LAS VEGAS, NEVADA – A desert city built on a reputation for excess and indulgence wants to become a model for restraint and conservation with a first-in-the-nation policy banning grass that nobody walks on.
Las Vegas-area water officials have spent two decades trying to get people to replace thirsty greenery with desert plants, and now they’re asking the Nevada Legislature to outlaw roughly 40% of the turf that’s left.
The Southern Nevada Water Authority estimates there are almost 8 square miles (21 square kilometers) of “nonfunctional turf” in the metro area — grass that no one ever walks on or otherwise uses in street medians, housing developments and office parks.
They say this ornamental grass requires four times as much water as drought-tolerant landscaping like cactus and other succulents. By ripping it out, they estimate the region can reduce annual water consumption by roughly 15% and save about 14 gallons (53 liters) per person per day.
Las Vegas might be known for splashy displays like the Bellagio fountains on the neon-lit Strip, but officials say residents of bedroom communities and sprawling suburbs embrace conservation measures, including aggressive monitoring of sprinklers and leaky irrigation systems.

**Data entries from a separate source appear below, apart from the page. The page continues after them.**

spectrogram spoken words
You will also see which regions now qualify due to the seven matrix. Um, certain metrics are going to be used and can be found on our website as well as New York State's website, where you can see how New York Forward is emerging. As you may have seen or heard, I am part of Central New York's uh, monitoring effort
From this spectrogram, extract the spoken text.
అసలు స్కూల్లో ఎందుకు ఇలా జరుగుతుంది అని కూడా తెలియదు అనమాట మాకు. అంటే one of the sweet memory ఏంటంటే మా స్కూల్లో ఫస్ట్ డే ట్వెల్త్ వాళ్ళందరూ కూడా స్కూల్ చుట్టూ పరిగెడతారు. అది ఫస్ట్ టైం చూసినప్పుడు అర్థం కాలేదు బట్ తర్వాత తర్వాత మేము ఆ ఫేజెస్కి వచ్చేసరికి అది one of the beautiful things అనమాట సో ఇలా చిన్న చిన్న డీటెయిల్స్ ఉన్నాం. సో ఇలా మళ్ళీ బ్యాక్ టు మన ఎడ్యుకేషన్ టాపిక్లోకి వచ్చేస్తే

“The public perception outside of Las Vegas is certainly much different — and has been for a long time — than the water conservation ethic within the community,” said Colby Pellegrino, Southern Nevada Water Authority water resources director.